Consider this name: Kishi Bashi. It has a pleasant, repetitive character with a nice — if unusual — little loop. It's an apt stage name for a musician who's creating something haunting, beautiful and maybe a little off-kilter through the technology of looping.
Sometimes, politicians eat their words. This week, the British government reversed course on a plan to place a 20 percent tax on all foods sold hot — with no exemption for pasties.
Pasties are hand food, baked for Cornish miners to eat when they could put aside their pickaxes. People eat pasties today as they sit on a bench for a few minutes' respite or walk along the street between chores. They have become comfort, convenience, pub-crawling and football-watching food.
So, why is job growth slowing? Well, part of the problem, as we just heard, appears to be in Europe. The economic turmoil there is looking worse, and that has ripped into the U.S. economy and slowing down hiring. NPR's Chris Arnold has more from Boston.
CHRIS ARNOLD, BYLINE: The weather this week was beautiful in Boston, so it's perfect for tourists having lunch outside by the harbor or taking a trolley bus around to do some sightseeing.

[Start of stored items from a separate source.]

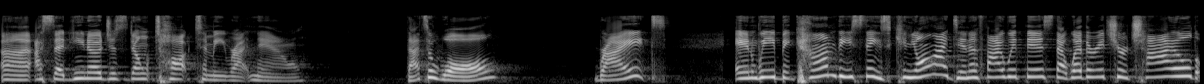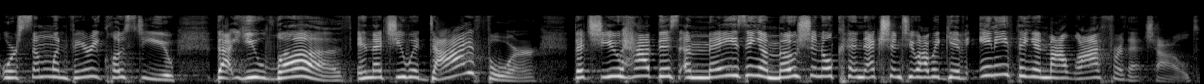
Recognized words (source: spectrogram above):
uh, I said, you know, just don't talk to me right now. That's a wall, right? And we become these things. Can y'all identify with this? That whether it's your child or someone very close to you that you love and that you would die for, that you have this amazing emotional connection to, I would give anything in my life for that child.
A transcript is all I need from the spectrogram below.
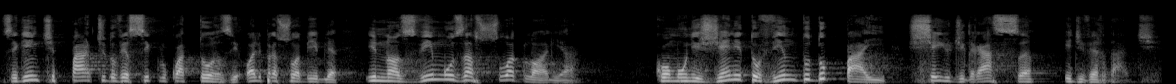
Seguinte parte do versículo 14, olhe para a sua Bíblia. E nós vimos a sua glória, como unigênito vindo do Pai, cheio de graça e de verdade.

This is WEEKEND EDITION from NPR News. I'm Scott Simon. There's a showdown between American sisters and the Vatican. The Vatican is cracking down on the largest organization for U.S. sisters, called the Leadership Conference of Women Religious. Pope Benedict has appointed an archbishop to oversee and reform the organization, accusing it of what amounts to doctrinal dissidence. Now, the sisters are fighting back - at least verbally. We're joined by NPR's religion correspondent, Barbara Bradley Hagerty. Barbara, thanks for being with us.